* Exercise *
I'd like the entries repeated exactly, without their pictures.

"""

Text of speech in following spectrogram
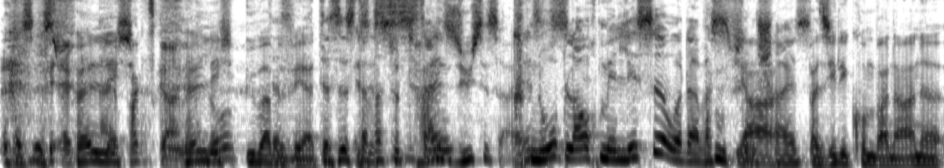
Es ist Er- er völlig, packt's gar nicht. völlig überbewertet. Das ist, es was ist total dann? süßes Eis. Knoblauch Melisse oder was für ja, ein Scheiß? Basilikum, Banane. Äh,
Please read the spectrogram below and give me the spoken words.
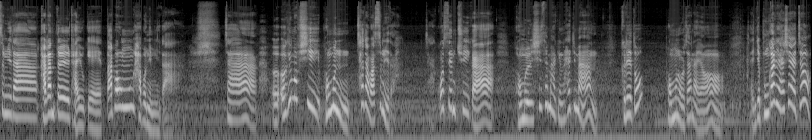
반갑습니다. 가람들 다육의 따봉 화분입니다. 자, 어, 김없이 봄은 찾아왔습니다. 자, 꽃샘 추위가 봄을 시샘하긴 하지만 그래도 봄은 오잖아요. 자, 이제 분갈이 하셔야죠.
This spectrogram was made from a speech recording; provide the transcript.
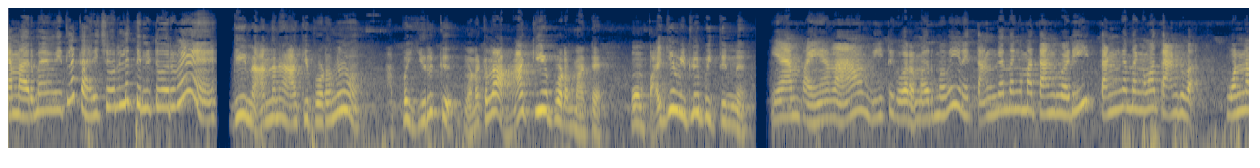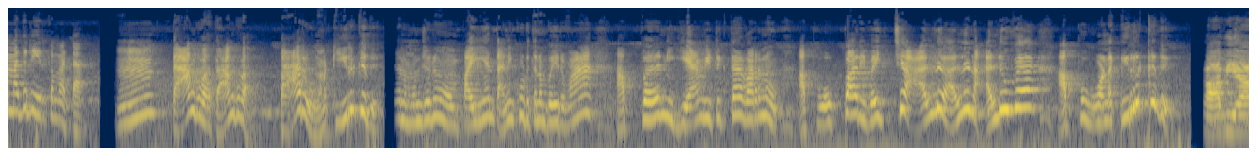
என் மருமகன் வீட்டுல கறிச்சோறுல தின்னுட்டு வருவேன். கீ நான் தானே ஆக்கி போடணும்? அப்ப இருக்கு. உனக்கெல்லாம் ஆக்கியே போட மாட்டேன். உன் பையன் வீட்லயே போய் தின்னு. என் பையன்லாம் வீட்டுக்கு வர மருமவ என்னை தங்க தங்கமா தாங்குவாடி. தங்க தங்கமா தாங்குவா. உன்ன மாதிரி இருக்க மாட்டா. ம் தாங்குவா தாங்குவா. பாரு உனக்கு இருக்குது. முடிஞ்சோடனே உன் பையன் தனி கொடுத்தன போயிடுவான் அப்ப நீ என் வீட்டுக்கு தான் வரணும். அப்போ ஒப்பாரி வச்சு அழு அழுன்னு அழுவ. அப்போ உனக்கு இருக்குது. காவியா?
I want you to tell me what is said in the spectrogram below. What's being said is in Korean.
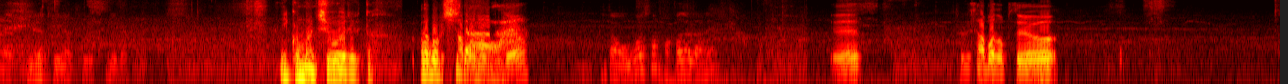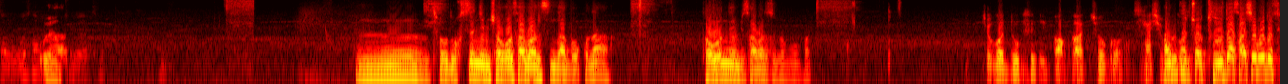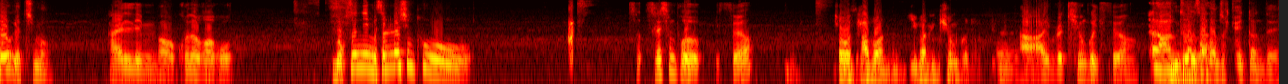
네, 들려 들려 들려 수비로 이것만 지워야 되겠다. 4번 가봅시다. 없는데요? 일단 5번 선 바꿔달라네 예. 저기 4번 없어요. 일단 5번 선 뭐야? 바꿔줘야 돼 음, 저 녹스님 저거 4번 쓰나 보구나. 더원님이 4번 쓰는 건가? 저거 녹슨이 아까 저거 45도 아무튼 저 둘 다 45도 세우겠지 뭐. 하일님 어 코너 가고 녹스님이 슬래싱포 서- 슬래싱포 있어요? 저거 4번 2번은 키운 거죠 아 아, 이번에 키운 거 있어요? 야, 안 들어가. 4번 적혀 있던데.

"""

* Written response *
Text of speech in following spectrogram
Es ist Er- er völlig, packt's gar nicht. völlig überbewertet. Das ist, es was ist total dann? süßes Eis. Knoblauch Melisse oder was für ja, ein Scheiß? Basilikum, Banane. Äh,
Please read the spectrogram below and give me the spoken words.
반갑습니다. 가람들 다육의 따봉 화분입니다. 자, 어, 김없이 봄은 찾아왔습니다. 자, 꽃샘 추위가 봄을 시샘하긴 하지만 그래도 봄은 오잖아요. 자, 이제 분갈이 하셔야죠.
This spectrogram was made from a speech recording; provide the transcript.
என் மருமகன் வீட்டுல கறிச்சோறுல தின்னுட்டு வருவேன். கீ நான் தானே ஆக்கி போடணும்? அப்ப இருக்கு. உனக்கெல்லாம் ஆக்கியே போட மாட்டேன். உன் பையன் வீட்லயே போய் தின்னு. என் பையன்லாம் வீட்டுக்கு வர மருமவ என்னை தங்க தங்கமா தாங்குவாடி. தங்க தங்கமா தாங்குவா. உன்ன மாதிரி இருக்க மாட்டா. ம் தாங்குவா தாங்குவா. பாரு உனக்கு இருக்குது. முடிஞ்சோடனே உன் பையன் தனி கொடுத்தன போயிடுவான் அப்ப நீ என் வீட்டுக்கு தான் வரணும். அப்போ ஒப்பாரி வச்சு அழு அழுன்னு அழுவ. அப்போ உனக்கு இருக்குது. காவியா?
I want you to tell me what is said in the spectrogram below. What's being said is in Korean.
네, 들려 들려 들려 수비로 이것만 지워야 되겠다. 4번 가봅시다. 없는데요? 일단 5번 선 바꿔달라네 예. 저기 4번 없어요. 일단 5번 선 뭐야? 바꿔줘야 돼 음, 저 녹스님 저거 4번 쓰나 보구나. 더원님이 4번 쓰는 건가? 저거 녹슨이 아까 저거 45도 아무튼 저 둘 다 45도 세우겠지 뭐. 하일님 어 코너 가고 녹스님이 슬래싱포 서- 슬래싱포 있어요? 저거 4번 2번은 키운 거죠 아 아, 이번에 키운 거 있어요? 야, 안 들어가. 4번 적혀 있던데.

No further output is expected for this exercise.